Problem to work on ->
Would you restate each line of the data below word for word, without its pictures?

Start of Block

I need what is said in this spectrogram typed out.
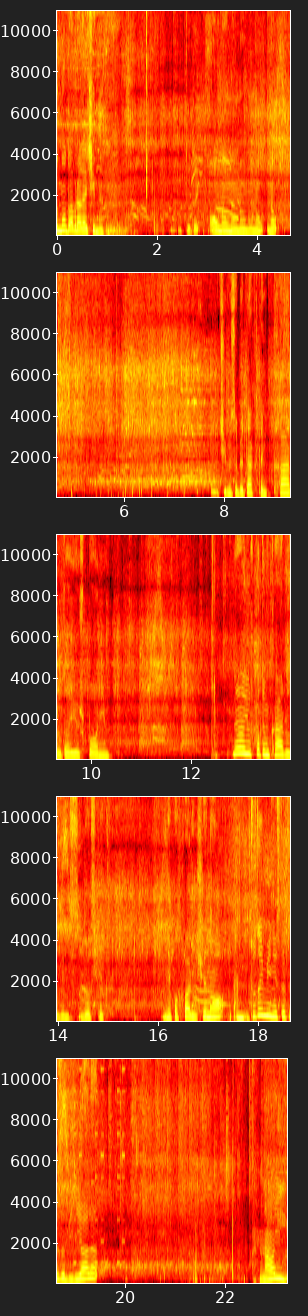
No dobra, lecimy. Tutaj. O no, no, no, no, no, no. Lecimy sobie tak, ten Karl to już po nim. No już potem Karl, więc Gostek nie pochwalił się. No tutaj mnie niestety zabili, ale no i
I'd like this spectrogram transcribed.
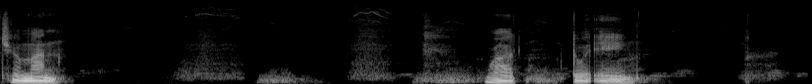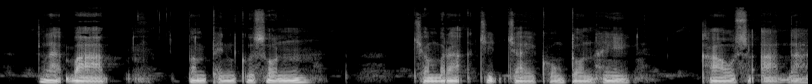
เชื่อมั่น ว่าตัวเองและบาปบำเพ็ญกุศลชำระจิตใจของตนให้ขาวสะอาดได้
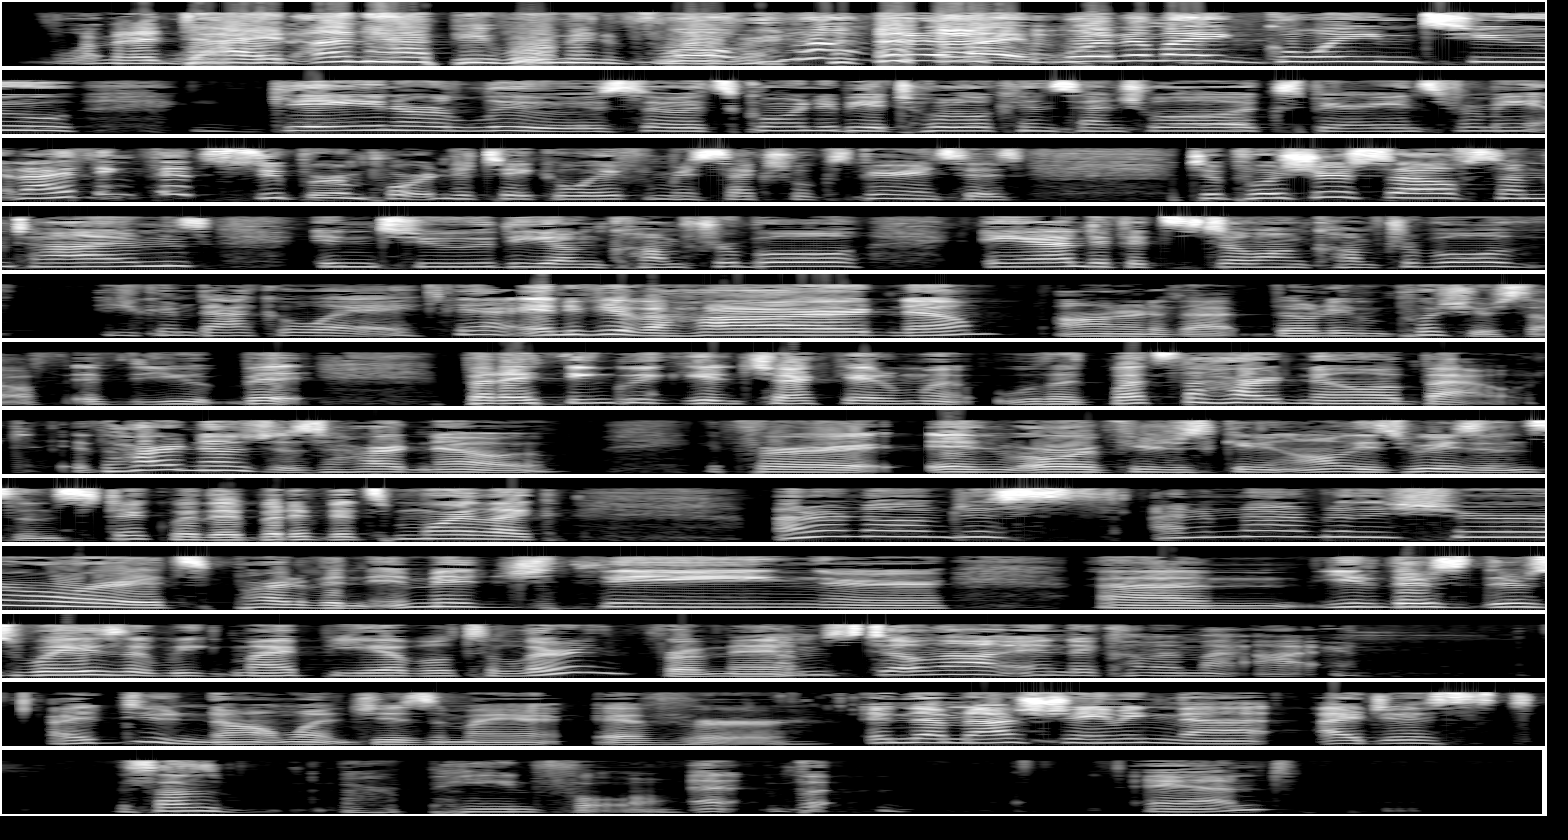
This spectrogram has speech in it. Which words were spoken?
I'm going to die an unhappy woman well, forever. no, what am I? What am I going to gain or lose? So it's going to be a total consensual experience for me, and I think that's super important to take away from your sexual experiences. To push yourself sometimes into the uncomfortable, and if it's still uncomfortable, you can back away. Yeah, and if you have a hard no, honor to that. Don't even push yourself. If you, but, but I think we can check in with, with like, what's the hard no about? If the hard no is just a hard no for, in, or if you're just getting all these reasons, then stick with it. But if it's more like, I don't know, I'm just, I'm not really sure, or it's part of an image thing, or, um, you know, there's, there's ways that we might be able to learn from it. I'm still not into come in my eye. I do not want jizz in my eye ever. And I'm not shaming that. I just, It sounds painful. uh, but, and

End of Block

Result of the exercise ->
I need what is said in this spectrogram typed out.
No dobra, lecimy. Tutaj. O no, no, no, no, no, no. Lecimy sobie tak, ten Karl to już po nim. No już potem Karl, więc Gostek nie pochwalił się. No tutaj mnie niestety zabili, ale no i
I'd like this spectrogram transcribed.
เชื่อมั่น ว่าตัวเองและบาปบำเพ็ญกุศลชำระจิตใจของตนให้ขาวสะอาดได้
This spectrogram has speech in it. Which words were spoken?
I'm going to die an unhappy woman well, forever. no, what am I? What am I going to gain or lose? So it's going to be a total consensual experience for me, and I think that's super important to take away from your sexual experiences. To push yourself sometimes into the uncomfortable, and if it's still uncomfortable, you can back away. Yeah, and if you have a hard no, honor to that. Don't even push yourself. If you, but, but I think we can check in with, with like, what's the hard no about? If the hard no is just a hard no for, in, or if you're just getting all these reasons, then stick with it. But if it's more like, I don't know, I'm just, I'm not really sure, or it's part of an image thing, or, um, you know, there's, there's ways that we might be able to learn from it. I'm still not into come in my eye. I do not want jizz in my eye ever. And I'm not shaming that. I just, It sounds painful. uh, but, and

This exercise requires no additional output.